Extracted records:

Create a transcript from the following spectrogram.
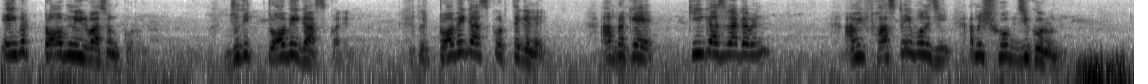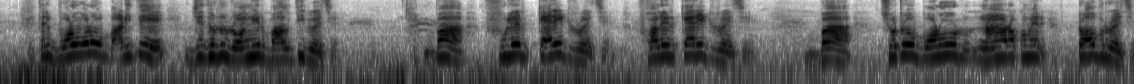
এইবার টব নির্বাচন করুন। যদি টবে গাছ করেন, তাহলে টবে গাছ করতে গেলে আপনাকে কি গাছ লাগাবেন? আমি ফার্স্টেই বলেছি, আপনি সবজি করুন। তাহলে বড় বড় বাড়িতে যে ধরুন রঙের বালতি রয়েছে, বা ফুলের ক্যারেট রয়েছে, ফলের ক্যারেট রয়েছে, বা ছোট বড় নানা রকমের টব রয়েছে,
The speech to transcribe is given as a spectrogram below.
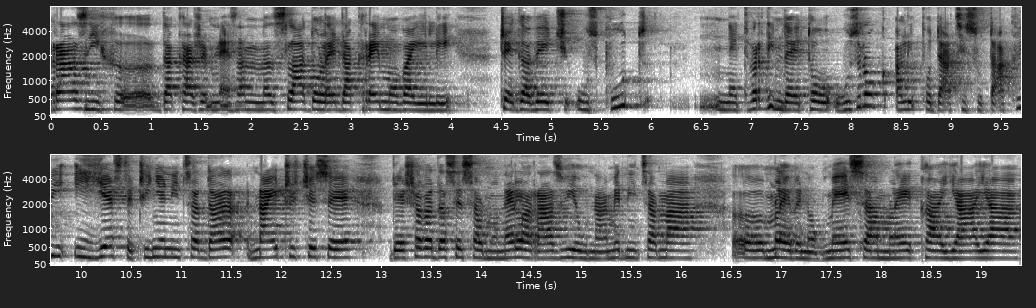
raznih, da kažem, ne znam, sladoleda, kremova ili čega već uz put. Ne tvrdim da je to uzrok, ali podaci su takvi i jeste činjenica da najčešće se dešava da se salmonela razvije u namirnicama mlevenog mesa, mleka, jaja,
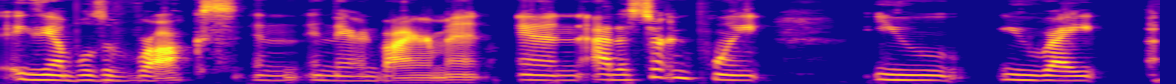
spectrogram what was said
examples of rocks in in their environment, and at a certain point, you you write uh,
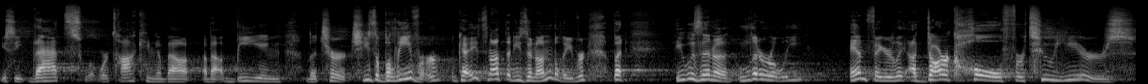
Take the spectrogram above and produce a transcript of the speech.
You see, that's what we're talking about, about being the church. He's a believer, okay? It's not that he's an unbeliever, but he was in a literally and figuratively a dark hole for two years.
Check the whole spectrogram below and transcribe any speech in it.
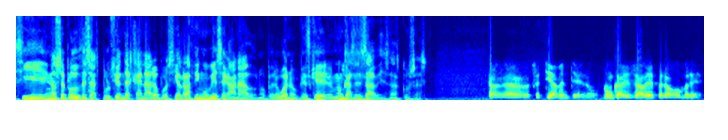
si no se produce esa expulsión de Genaro, pues si el Racing hubiese ganado, ¿no? Pero bueno, que es que nunca se sabe esas cosas. Claro, claro efectivamente, ¿no? nunca se sabe, pero hombre,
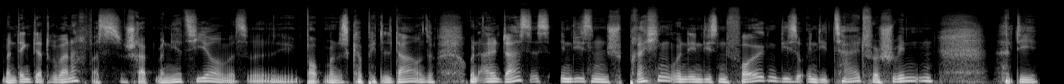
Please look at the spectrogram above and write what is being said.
man denkt ja drüber nach, was schreibt man jetzt hier und was äh, baut man das Kapitel da und so. Und all das ist in diesem Sprechen und in diesen Folgen, die so in die Zeit verschwinden, die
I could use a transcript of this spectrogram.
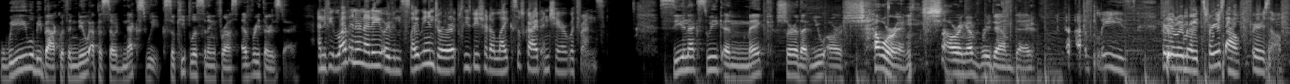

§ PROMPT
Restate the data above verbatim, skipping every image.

§ PROBLEM SOLUTION
Create a transcript from the following spectrogram.
এইবার টব নির্বাচন করুন। যদি টবে গাছ করেন, তাহলে টবে গাছ করতে গেলে আপনাকে কি গাছ লাগাবেন? আমি ফার্স্টেই বলেছি, আপনি সবজি করুন। তাহলে বড় বড় বাড়িতে যে ধরুন রঙের বালতি রয়েছে, বা ফুলের ক্যারেট রয়েছে, ফলের ক্যারেট রয়েছে, বা ছোট বড় নানা রকমের টব রয়েছে,
The speech to transcribe is given as a spectrogram below.
raznih, da kažem, ne znam, sladoleda, kremova ili čega već uz put. Ne tvrdim da je to uzrok, ali podaci su takvi i jeste činjenica da najčešće se dešava da se salmonela razvije u namirnicama mlevenog mesa, mleka, jaja,
spectrogram what was said
examples of rocks in in their environment, and at a certain point, you you write uh,
Take the spectrogram above and produce a transcript of the speech.
You see, that's what we're talking about, about being the church. He's a believer, okay? It's not that he's an unbeliever, but he was in a literally and figuratively a dark hole for two years.
Check the whole spectrogram below and transcribe any speech in it.
si no se produce esa expulsión de Genaro, pues si el Racing hubiese ganado, ¿no? Pero bueno, que es que nunca se sabe esas cosas. Claro, claro efectivamente, ¿no? nunca se sabe, pero hombre,
Please look at the spectrogram above and write what is being said.
man denkt ja drüber nach, was schreibt man jetzt hier und was äh, baut man das Kapitel da und so. Und all das ist in diesem Sprechen und in diesen Folgen, die so in die Zeit verschwinden, die
I could use a transcript of this spectrogram.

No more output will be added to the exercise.